**** Data provided

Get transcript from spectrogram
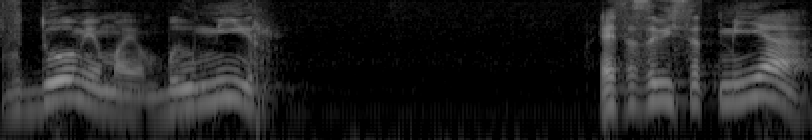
в доме моем был мир. Это зависит от меня,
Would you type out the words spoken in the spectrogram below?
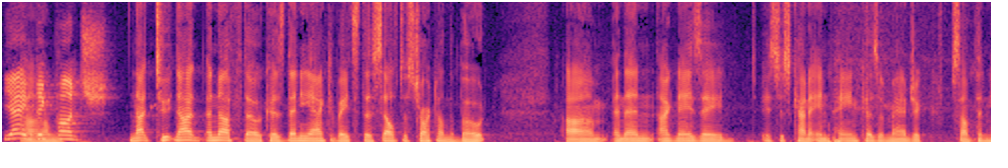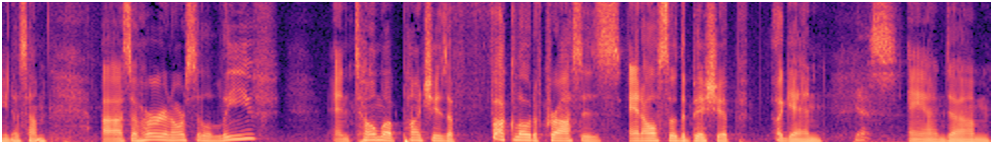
Yay, Um, big punch. Not too, not enough though, because then he activates the self destruct on the boat, um, and then Agnese is just kind of in pain because of magic something. He does something. Uh, so her and Ursula leave, and Toma punches a fuckload of crosses, and also the bishop again, Yes. and um,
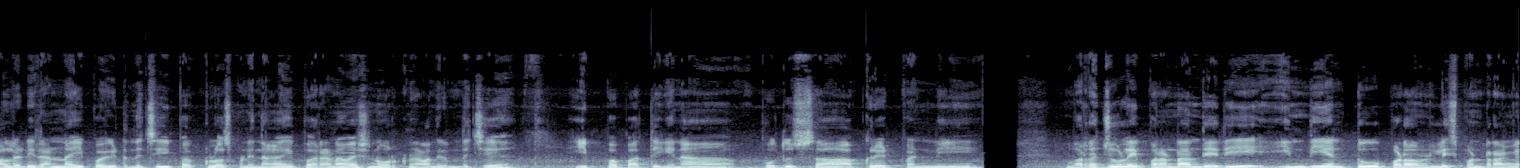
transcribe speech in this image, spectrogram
ஆல்ரெடி ரன் ஆகி போயிட்டு இருந்துச்சு. இப்போ க்ளோஸ் பண்ணியிருந்தாங்க. இப்போ ரெனோவேஷன் ஒர்க் நடந்துருந்துச்சு இப்போ பார்த்தீங்கன்னா புதுசாக அப்கிரேட் பண்ணி வர ஜூலை பன்னெண்டாம் தேதி இந்தியன் டூ படம் ரிலீஸ் பண்ணுறாங்க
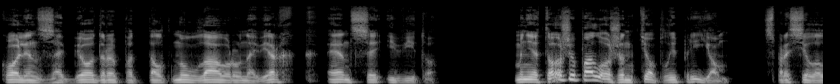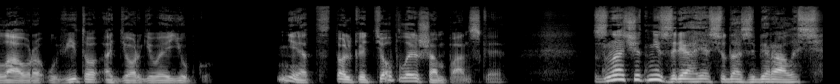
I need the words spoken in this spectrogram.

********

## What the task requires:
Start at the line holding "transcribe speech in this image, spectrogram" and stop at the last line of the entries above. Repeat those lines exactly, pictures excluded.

## Answer section:
transcribe speech in this image, spectrogram
ஆல்ரெடி ரன் ஆகி போயிட்டு இருந்துச்சு. இப்போ க்ளோஸ் பண்ணியிருந்தாங்க. இப்போ ரெனோவேஷன் ஒர்க் நடந்துருந்துச்சு இப்போ பார்த்தீங்கன்னா புதுசாக அப்கிரேட் பண்ணி வர ஜூலை பன்னெண்டாம் தேதி இந்தியன் டூ படம் ரிலீஸ் பண்ணுறாங்க
I need the words spoken in this spectrogram.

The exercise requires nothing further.